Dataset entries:
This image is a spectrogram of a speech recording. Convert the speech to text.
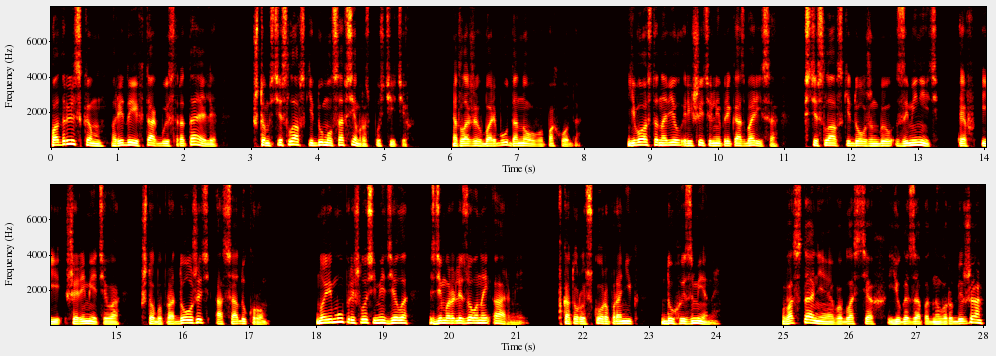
Под Рыльском ряды их так быстро таяли, что Мстиславский думал совсем распустить их, отложив борьбу до нового похода. Его остановил решительный приказ Бориса. Мстиславский должен был заменить Ф.И. Шереметьева, чтобы продолжить осаду Кром. Но ему пришлось иметь дело с деморализованной армией, в которую скоро проник дух измены. Восстание в областях юго-западного рубежа,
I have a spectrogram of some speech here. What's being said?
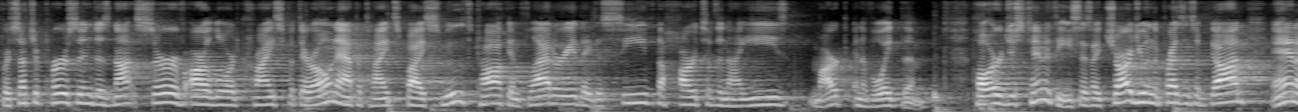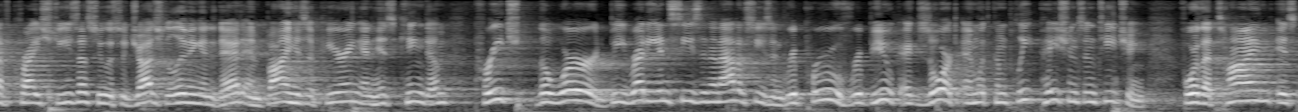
for such a person does not serve our Lord Christ, but their own appetites. By smooth talk and flattery, they deceive the hearts of the naive. Mark and avoid them. Paul urges Timothy. He says, I charge you in the presence of God and of Christ Jesus, who is to judge the living and the dead, and by his appearing and his kingdom, Preach the word. Be ready in season and out of season. Reprove, rebuke, exhort, and with complete patience and teaching. For the time is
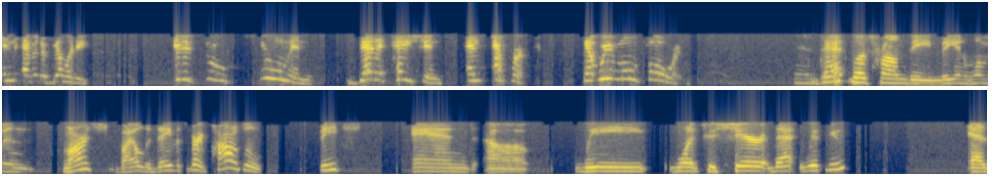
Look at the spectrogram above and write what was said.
inevitability. It is through human dedication and effort that we move forward. And that was from the Million Woman March, Viola Davis. Very powerful speech. And uh, we wanted to share that with you as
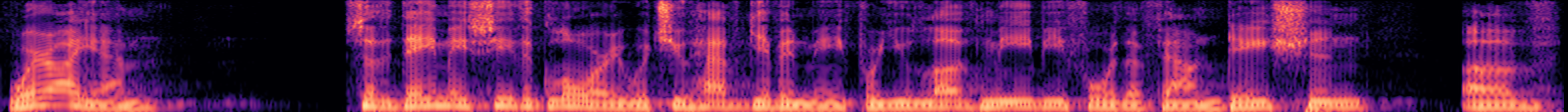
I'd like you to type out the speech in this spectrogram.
where I am, so that they may see the glory which you have given me, for you loved me before the foundation of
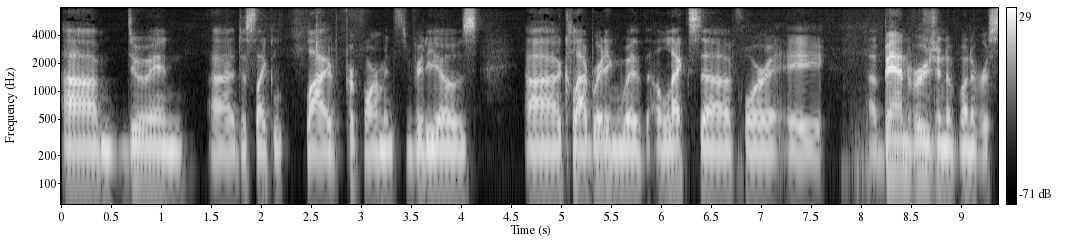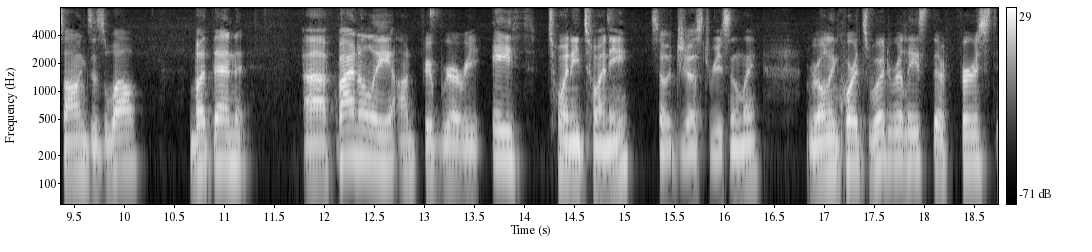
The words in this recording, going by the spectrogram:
um, doing uh, just like live performance videos, uh, collaborating with Alexa for a, a band version of one of her songs as well. But then uh, finally, on February 8th, 2020, so just recently, Rolling Quartz would release their first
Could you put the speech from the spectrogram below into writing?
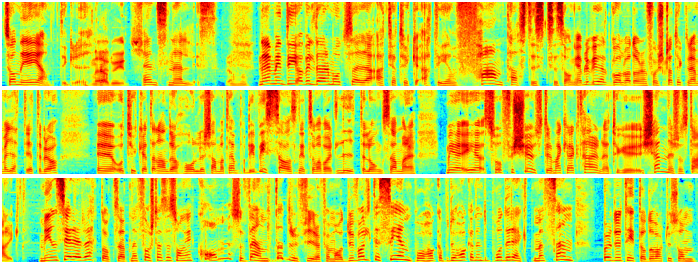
Sån är jag inte Gry. Nej, du är inte så. En snällis. Nej men det jag vill däremot säga att jag tycker att det är en fantastisk säsong. Jag blev ju helt golvad av den första, tyckte den var jätte, jättebra. Eh, och tycker att den andra håller samma tempo. Det är vissa avsnitt som har varit lite långsammare. Men jag är så förtjust i de här karaktärerna. Jag tycker, känner så starkt. Minns jag det rätt också att när första säsongen kom så väntade du fyra, fem år. Du var lite sen på att haka på, du hakade inte på direkt. Men sen började du titta och då var du som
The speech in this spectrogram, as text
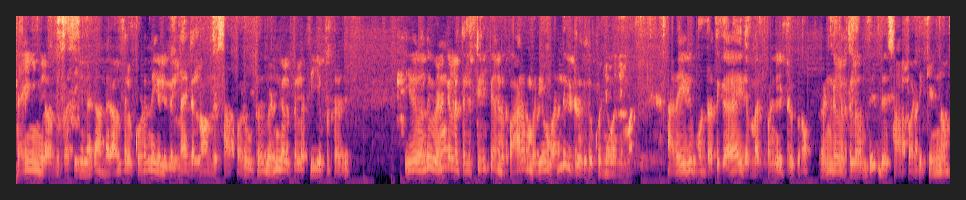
டைனிங்கில் வந்து பார்த்தீங்கன்னாக்கா அந்த காலத்தில் குழந்தைகளுக்கெல்லாம் இதெல்லாம் வந்து சாப்பாடு விட்டது வெண்கலத்தில் செய்யப்பட்டது. இது வந்து வெண்கலத்தில் திருப்பி அந்த பாரம்பரியம் வந்துக்கிட்டு இருக்குது கொஞ்சம் கொஞ்சமாக அதை இது பண்ணுறதுக்காக இதை மாதிரி பண்ணிகிட்டு இருக்கிறோம். வெண்கலத்தில் வந்து இந்த சாப்பாட்டு கிண்ணம்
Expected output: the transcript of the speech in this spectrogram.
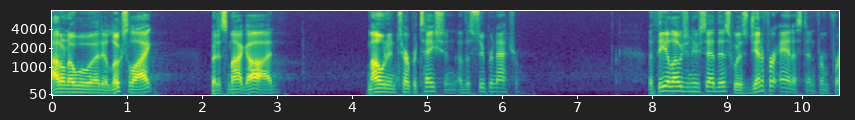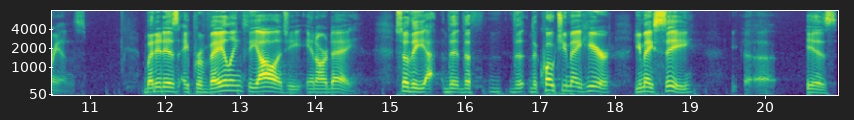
I don't know what it looks like, but it's my God, my own interpretation of the supernatural. The theologian who said this was Jennifer Aniston from Friends. But it is a prevailing theology in our day. So the, the, the, the, the quote you may hear, you may see, uh, is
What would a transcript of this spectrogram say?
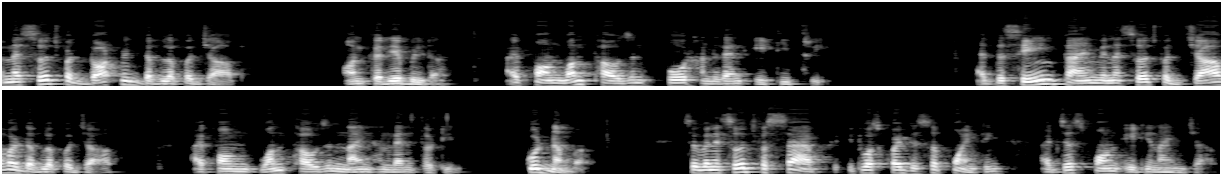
when I search for .NET developer job on Career Builder, I found 1,483. At the same time, when I search for Java developer job, I found 1,913. Good number. So when I search for SAP, it was quite disappointing. I just found 89 job.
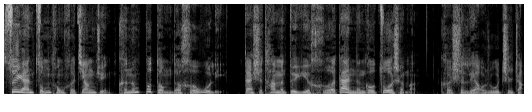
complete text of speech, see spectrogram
虽然总统和将军可能不懂得核物理，但是他们对于核弹能够做什么可是了如指掌。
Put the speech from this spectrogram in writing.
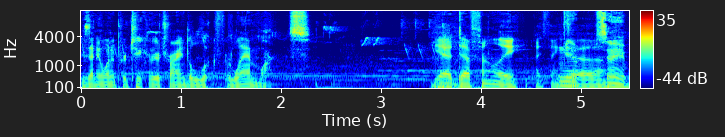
Is anyone in particular trying to look for landmarks? Yeah, definitely. I think. Yeah, uh, same.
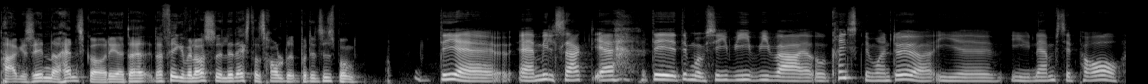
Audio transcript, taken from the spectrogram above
pakkes ind og handsker og det, der, der fik jeg vel også øh, lidt ekstra travlt på det tidspunkt. Det er, er mildt sagt, ja. Det, det må vi sige. Vi, vi var jo kritiske leverandører i, øh, i nærmest et par år,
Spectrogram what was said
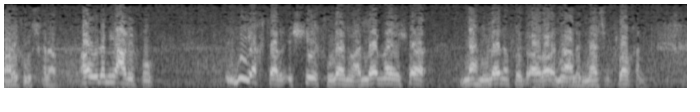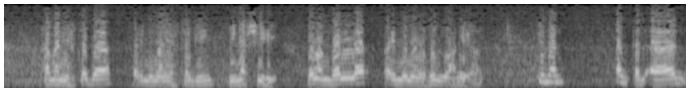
عليكم السلام. أو لم يعرفه. ليختار الشيخ فلان وعلام ما يشاء. نحن لا نفرض آراءنا على الناس إطلاقا. فمن اهتدى فإنما يهتدي بنفسه ومن ضل فإنما يضل عليها. إذا أنت الآن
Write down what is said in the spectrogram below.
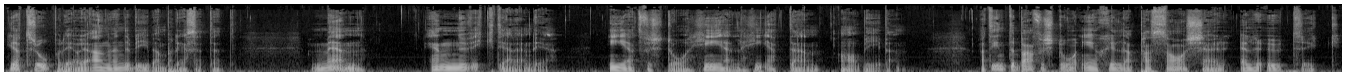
Jag tror på det och jag använder Bibeln på det sättet. Men ännu viktigare än det är att förstå helheten av Bibeln. Att inte bara förstå enskilda passager eller uttryck.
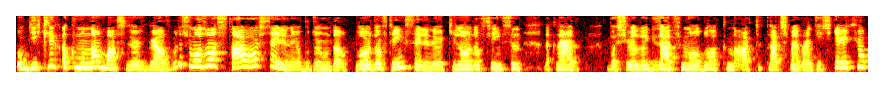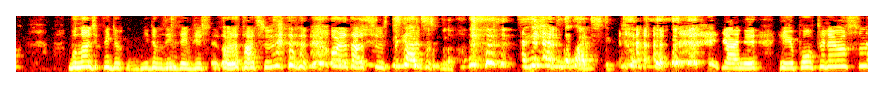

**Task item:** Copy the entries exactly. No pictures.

**Solution to the exercise:**
This image is a spectrogram of a speech recording. Convert the speech to text.
Под Рыльском ряды их так быстро таяли, что Мстиславский думал совсем распустить их, отложив борьбу до нового похода. Его остановил решительный приказ Бориса. Мстиславский должен был заменить Ф.И. Шереметьева, чтобы продолжить осаду Кром. Но ему пришлось иметь дело с деморализованной армией, в которую скоро проник дух измены. Восстание в областях юго-западного рубежа,
I have a spectrogram of some speech here. What's being said?
for such a person does not serve our Lord Christ, but their own appetites. By smooth talk and flattery, they deceive the hearts of the naive. Mark and avoid them. Paul urges Timothy. He says, I charge you in the presence of God and of Christ Jesus, who is to judge the living and the dead, and by his appearing and his kingdom, Preach the word. Be ready in season and out of season. Reprove, rebuke, exhort, and with complete patience and teaching. For the time is
Look at the spectrogram above and write what was said.
inevitability. It is through human dedication and effort that we move forward. And that was from the Million Woman March, Viola Davis. Very powerful speech. And uh, we wanted to share that with you as
I'd like you to type out the speech in this spectrogram.
where I am, so that they may see the glory which you have given me, for you loved me before the foundation of
The words in this recording, going by the spectrogram:
um, doing uh, just like live performance videos, uh, collaborating with Alexa for a, a band version of one of her songs as well. But then uh, finally, on February 8th, 2020, so just recently, Rolling Quartz would release their first
Could you put the speech from the spectrogram below into writing?
Sån är jag inte Gry. Nej, du är inte så. En snällis. Nej men det jag vill däremot säga att jag tycker att det är en fantastisk säsong. Jag blev ju helt golvad av den första, tyckte den var jätte, jättebra. Eh, och tycker att den andra håller samma tempo. Det är vissa avsnitt som har varit lite långsammare. Men jag är så förtjust i de här karaktärerna. Jag tycker, känner så starkt. Minns jag det rätt också att när första säsongen kom så väntade du fyra, fem år. Du var lite sen på att haka på, du hakade inte på direkt. Men sen började du titta och då var du som
The speech in this spectrogram, as text
டைனிங்கில் வந்து பார்த்தீங்கன்னாக்கா அந்த காலத்தில் குழந்தைகளுக்கெல்லாம் இதெல்லாம் வந்து சாப்பாடு விட்டது வெண்கலத்தில் செய்யப்பட்டது. இது வந்து வெண்கலத்தில் திருப்பி அந்த பாரம்பரியம் வந்துக்கிட்டு இருக்குது கொஞ்சம் கொஞ்சமாக அதை இது பண்ணுறதுக்காக இதை மாதிரி பண்ணிகிட்டு இருக்கிறோம். வெண்கலத்தில் வந்து இந்த சாப்பாட்டு கிண்ணம்
Expected output: the transcript of the speech in this spectrogram.
I don't know what it looks like, but it's my God, my own interpretation of the supernatural. The theologian who said this was Jennifer Aniston from Friends. But it is a prevailing theology in our day. So the, the, the, the, the quote you may hear, you may see, uh, is
What would a transcript of this spectrogram say?
when I search for .NET developer job on Career Builder, I found 1,483. At the same time, when I search for Java developer job, I found 1,913. Good number. So when I search for SAP, it was quite disappointing. I just found 89 job.
complete text of speech, see spectrogram
虽然总统和将军可能不懂得核物理，但是他们对于核弹能够做什么可是了如指掌。
Put the speech from this spectrogram in writing.
Is anyone in particular trying to look for landmarks? Yeah, definitely. I think. Yeah, uh, same.
Audio transcript, taken from the spectrogram above
pakkes ind og handsker og det, der, der fik jeg vel også øh, lidt ekstra travlt på det tidspunkt. Det er, er mildt sagt, ja. Det, det må vi sige. Vi, vi var jo kritiske leverandører i, øh, i nærmest et par år,
Spectrogram what was said
عليكم السلام. أو لم يعرفه. ليختار الشيخ فلان وعلام ما يشاء. نحن لا نفرض آراءنا على الناس إطلاقا. فمن اهتدى فإنما يهتدي بنفسه ومن ضل فإنما يضل عليها. إذا أنت الآن
Write down what is said in the spectrogram below.
Jag tror på det och jag använder Bibeln på det sättet. Men ännu viktigare än det är att förstå helheten av Bibeln. Att inte bara förstå enskilda passager eller uttryck.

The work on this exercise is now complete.